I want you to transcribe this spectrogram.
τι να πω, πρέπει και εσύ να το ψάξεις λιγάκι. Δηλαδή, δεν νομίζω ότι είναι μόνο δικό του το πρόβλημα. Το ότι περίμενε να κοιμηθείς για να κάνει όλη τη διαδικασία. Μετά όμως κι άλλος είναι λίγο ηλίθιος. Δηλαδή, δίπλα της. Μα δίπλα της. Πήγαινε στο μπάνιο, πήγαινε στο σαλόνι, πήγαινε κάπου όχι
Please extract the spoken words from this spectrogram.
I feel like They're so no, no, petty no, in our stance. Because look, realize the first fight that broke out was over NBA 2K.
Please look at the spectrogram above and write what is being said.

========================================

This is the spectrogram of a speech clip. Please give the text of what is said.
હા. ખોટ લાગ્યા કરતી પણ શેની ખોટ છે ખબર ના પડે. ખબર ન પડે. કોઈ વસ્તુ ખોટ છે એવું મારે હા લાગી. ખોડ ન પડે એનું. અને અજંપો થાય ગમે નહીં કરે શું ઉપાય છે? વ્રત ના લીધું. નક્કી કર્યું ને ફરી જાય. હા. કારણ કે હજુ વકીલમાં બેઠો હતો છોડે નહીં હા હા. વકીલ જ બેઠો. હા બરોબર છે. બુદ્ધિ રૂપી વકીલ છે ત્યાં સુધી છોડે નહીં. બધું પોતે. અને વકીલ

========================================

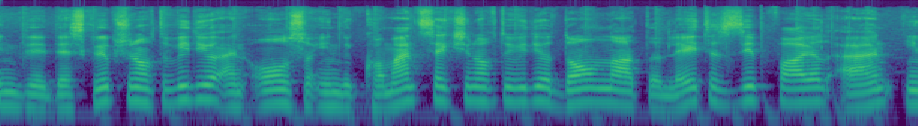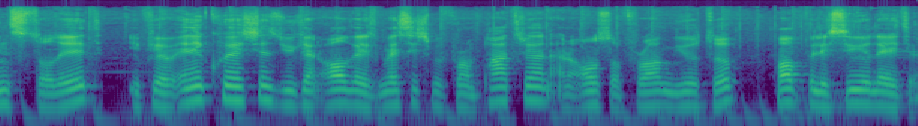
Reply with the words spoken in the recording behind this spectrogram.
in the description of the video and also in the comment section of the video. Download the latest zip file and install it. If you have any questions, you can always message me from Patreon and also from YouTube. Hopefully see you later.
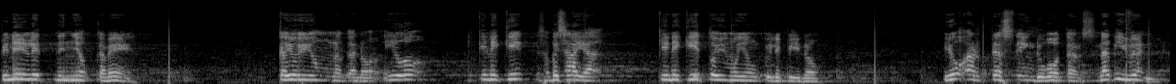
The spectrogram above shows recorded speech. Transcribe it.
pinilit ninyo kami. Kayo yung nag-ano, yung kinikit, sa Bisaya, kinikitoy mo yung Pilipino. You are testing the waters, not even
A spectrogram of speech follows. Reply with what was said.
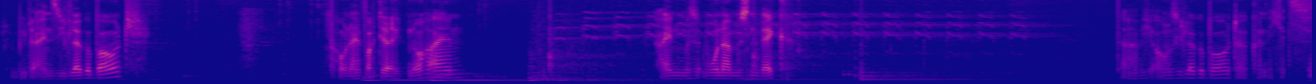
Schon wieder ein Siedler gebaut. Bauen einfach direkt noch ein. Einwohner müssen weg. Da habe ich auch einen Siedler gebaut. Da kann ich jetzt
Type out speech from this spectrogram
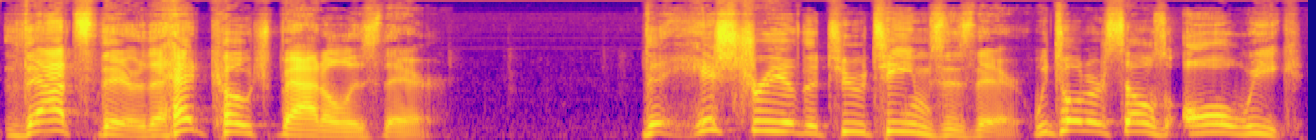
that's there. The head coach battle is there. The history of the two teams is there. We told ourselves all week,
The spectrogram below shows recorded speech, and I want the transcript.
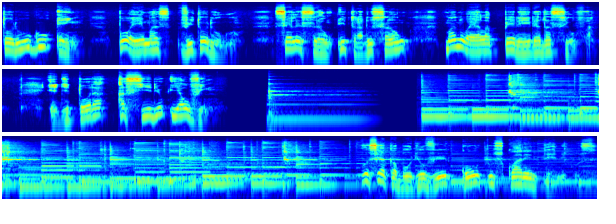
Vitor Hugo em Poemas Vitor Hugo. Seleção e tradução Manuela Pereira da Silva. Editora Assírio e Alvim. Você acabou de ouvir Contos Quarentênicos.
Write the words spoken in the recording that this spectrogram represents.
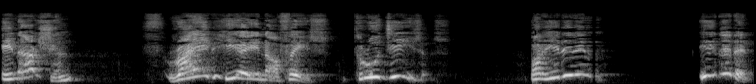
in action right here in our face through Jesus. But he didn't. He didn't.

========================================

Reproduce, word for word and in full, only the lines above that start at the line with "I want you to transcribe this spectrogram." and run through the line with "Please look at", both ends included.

*Final answer*
I want you to transcribe this spectrogram.
τι να πω, πρέπει και εσύ να το ψάξεις λιγάκι. Δηλαδή, δεν νομίζω ότι είναι μόνο δικό του το πρόβλημα. Το ότι περίμενε να κοιμηθείς για να κάνει όλη τη διαδικασία. Μετά όμως κι άλλος είναι λίγο ηλίθιος. Δηλαδή, δίπλα της. Μα δίπλα της. Πήγαινε στο μπάνιο, πήγαινε στο σαλόνι, πήγαινε κάπου όχι
Please extract the spoken words from this spectrogram.
I feel like They're so no, no, petty no, in our stance. Because look, realize the first fight that broke out was over NBA 2K.
Please look at the spectrogram above and write what is being said.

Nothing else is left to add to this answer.